; (1 server found)    
;; global options: +cmd    
;; Got answer:    
;; ->>HEADER<<- opcode: QUERY, status: NOERROR, id: 59757    
;; flags: qr rd ra; QUERY: 1, ANSWER: 1, AUTHORITY: 0, ADDITIONAL: 0    

;bing.com.          IN  SOA    

bing.com.       43199   IN  SOA ns1.msft.net. msnhst.microsoft.com. 2012081301 1800 900 2419200 3600    

;; Query time: 155 msec    
;; SERVER:    
;; WHEN: Sat Aug 25 01:10:26 2012    
;; MSG SIZE  rcvd: 91      

So the authoritative source of information about the domain bing.com can come from either ns1.msft.net or msnhst.microsoft.com.

You can also track down information using the recursive algorithm a full domain name server does:

dig @ -t ns "."


.           20616   IN  NS  h.root-servers.net.    
.           20616   IN  NS  m.root-servers.net.    
.           20616   IN  NS  j.root-servers.net.    
.           20616   IN  NS  f.root-servers.net.    
.           20616   IN  NS  a.root-servers.net.    
.           20616   IN  NS  k.root-servers.net.    
.           20616   IN  NS  l.root-servers.net.    
.           20616   IN  NS  i.root-servers.net.    
.           20616   IN  NS  b.root-servers.net.    
.           20616   IN  NS  d.root-servers.net.    
.           20616   IN  NS  g.root-servers.net.    
.           20616   IN  NS  e.root-servers.net.    
.           20616   IN  NS  c.root-servers.net. 

full domain name servers are configured with the address of at least one root server.

 dig @c.root-servers.net. -t ns "com"



m.          172800  IN  NS  a.gtld-servers.net.    
com.            172800  IN  NS  b.gtld-servers.net.    
com.            172800  IN  NS  k.gtld-servers.net.    
com.            172800  IN  NS  d.gtld-servers.net.    
com.            172800  IN  NS  j.gtld-servers.net.    
com.            172800  IN  NS  h.gtld-servers.net.    
com.            172800  IN  NS  f.gtld-servers.net.    
com.            172800  IN  NS  c.gtld-servers.net.    
com.            172800  IN  NS  m.gtld-servers.net.    
com.            172800  IN  NS  l.gtld-servers.net.    
com.            172800  IN  NS  g.gtld-servers.net.    
com.            172800  IN  NS  e.gtld-servers.net.    
com.            172800  IN  NS  i.gtld-servers.net.    

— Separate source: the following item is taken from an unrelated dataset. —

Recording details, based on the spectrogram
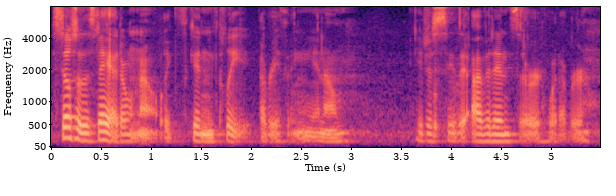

a.gtld-servers.net. 172800  IN  A    
a.gtld-servers.net. 172800  IN  AAAA    2001:503:a83e::2:30    
b.gtld-servers.net. 172800  IN  A    
b.gtld-servers.net. 172800  IN  AAAA    2001:503:231d::2:30    
c.gtld-servers.net. 172800  IN  A    
d.gtld-servers.net. 172800  IN  A    
e.gtld-servers.net. 172800  IN  A    
f.gtld-servers.net. 172800  IN  A    
g.gtld-servers.net. 172800  IN  A    
h.gtld-servers.net. 172800  IN  A    
i.gtld-servers.net. 172800  IN  A    
j.gtld-servers.net. 172800  IN  A    
k.gtld-servers.net. 172800  IN  A    
l.gtld-servers.net. 172800  IN  A    
m.gtld-servers.net. 172800  IN  A    

dig @k.gtld-servers.net -t ns "google.com"


google.com.     172800  IN  NS  ns2.google.com.    
google.com.     172800  IN  NS  ns1.google.com.    
google.com.     172800  IN  NS  ns3.google.com.    
google.com.     172800  IN  NS  ns4.google.com.    

ns2.google.com.     172800  IN  A    
ns1.google.com.     172800  IN  A    
ns3.google.com.     172800  IN  A    
ns4.google.com.     172800  IN  A    


    dig @ns1.google.com -t a www.google.com

www.google.com.     604800  IN  CNAME   www.l.google.com.    
www.l.google.com.   300 IN  A    
www.l.google.com.   300 IN  A    
www.l.google.com.   300 IN  A    
www.l.google.com.   300 IN  A    
www.l.google.com.   300 IN  A    

The Additional information section gives the domain name service address hints so it can easily find name servers.

the CNAME record says that the canonical name for the alias www.google.com is www.l.google.com.

Of course sites like google.com and msft.com do all kinds of things to distribute queries to various computers.

share|improve this answer
add comment

Not that I am aware of.

You could use:
nmcli dev list iface *insert outbound interface name here* | grep IP4 | grep DNS as was suggested here.

It works for me.

A cleaner invocation that doesn't rely on entering the interface name is:
nmcli -f IP4 dev list | grep DNS

share|improve this answer
add comment

Not the answer you're looking for? Browse other questions tagged or ask your own question.